Do you like to cry? Do you like to be reminded about sadness, loss and the general unfairness of the world. Then boy! Do I have the book for you.
In the very first chapter we follow a daughter as she takes her dying father to the hospital, and then later in the living room at home when he gathers the family turns to his wife and asks “What would you like to happen after I am gone?” So there we are, not just in the pain of a daughter losing a father, but the two of them, lover and lover, losing each other after a lifetime together. I was exactly 18 pages into this book when I started crying.

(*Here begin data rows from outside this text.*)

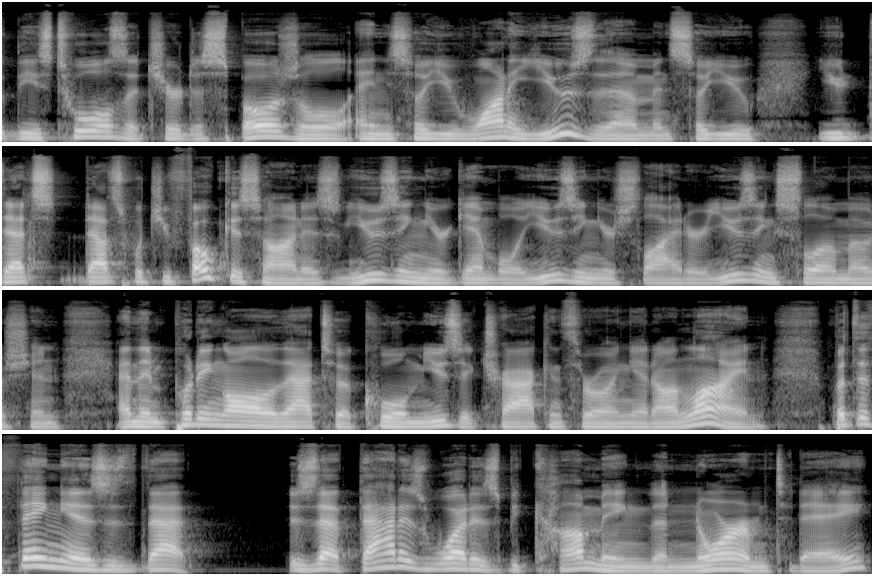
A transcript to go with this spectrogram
these tools at your disposal and so you want to use them and so you you that's that's what you focus on is using your gimbal, using your slider, using slow motion and then putting all of that to a cool music track and throwing it online. But the thing is, is that is that that is what is becoming the norm today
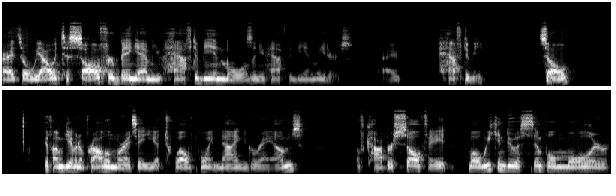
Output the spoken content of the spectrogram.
All right, so we always, to solve for big M, you have to be in moles and you have to be in liters, right? Have to be. So if I'm given a problem where I say you got 12.9 grams of copper sulfate, well, we can do a simple molar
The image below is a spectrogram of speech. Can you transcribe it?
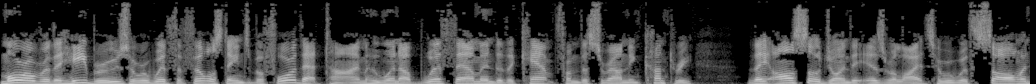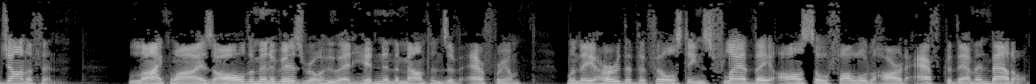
Moreover, the Hebrews who were with the Philistines before that time, who went up with them into the camp from the surrounding country, they also joined the Israelites who were with Saul and Jonathan. Likewise, all the men of Israel who had hidden in the mountains of Ephraim, when they heard that the Philistines fled, they also followed hard after them in battle.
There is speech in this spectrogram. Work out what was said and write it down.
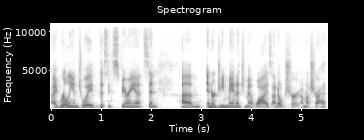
I really enjoyed this experience and um, energy management wise, I don't sure I'm not sure I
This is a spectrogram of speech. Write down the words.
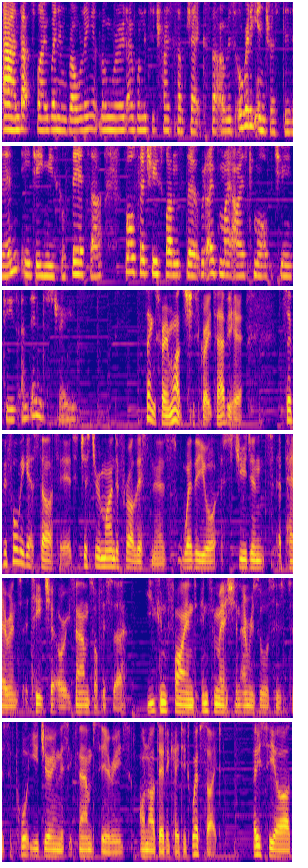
and that's why when enrolling at Long Road, I wanted to try subjects that I was already interested in, e.g., musical theatre, but also choose ones that would open my eyes to more opportunities and industries. Thanks very much. It's great to have you here. So, before we get started, just a reminder for our listeners whether you're a student, a parent, a teacher, or exams officer, you can find information and resources to support you during this exam series on our dedicated website, ocr.org.uk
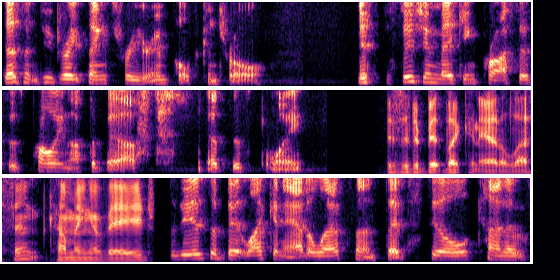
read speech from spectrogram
doesn't do great things for your impulse control. Its decision making process is probably not the best at this point. Is it a bit like an adolescent coming of age? It is a bit like an adolescent that's still kind of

“What I learned from my father and uncle, I learned out of sequence and in fragments. This is an attempt at cohesiveness, and at re-creating a few wondrous and terrible months when their lives and mine intersected in startling ways, forcing me to look forward and back at the same time. I am writing this only because they can’t.”
Viewing the trouble and strife of a country through the intimate lense of a family is nothing new, but Danticat’s autobiographical aspects works well. Brother, I’m dying is the story of two brother’s as told through the eyes of their daughter. Danticat was born on Haiti, but her father left to make a life in the U.S.A. leaving her with his brother, who chose to stay behind.
“It’s not easy to start over in a new place,’ he said. ‘Exile is not for everyone. Someone has to stay behind, to receive the letters and greet family members when they come back.”
Her uncle became like a second father till she was once again able to join her parents in the U.S.A. It is a touching story of the banality and smallness of life caught up in awful foreign policies.
The thread of death weaves quite closely through the book, most people are just introduced to, later, die.
“My father was dying and I was pregnant. Both struck me as impossibly unreal.”
However the book is also quite meandering, written for people with little knowledge of Haiti it covers, perhaps, a little too much in describing both the culture, the political upheaval, and actual people. The book is strongest towards the end where it picks up the thread again and looks at the two ways the brothers die after the way they spent their lives. Danticat definitely writes in a way that can make you weep, her words are light, but precise and they cut just where they need to.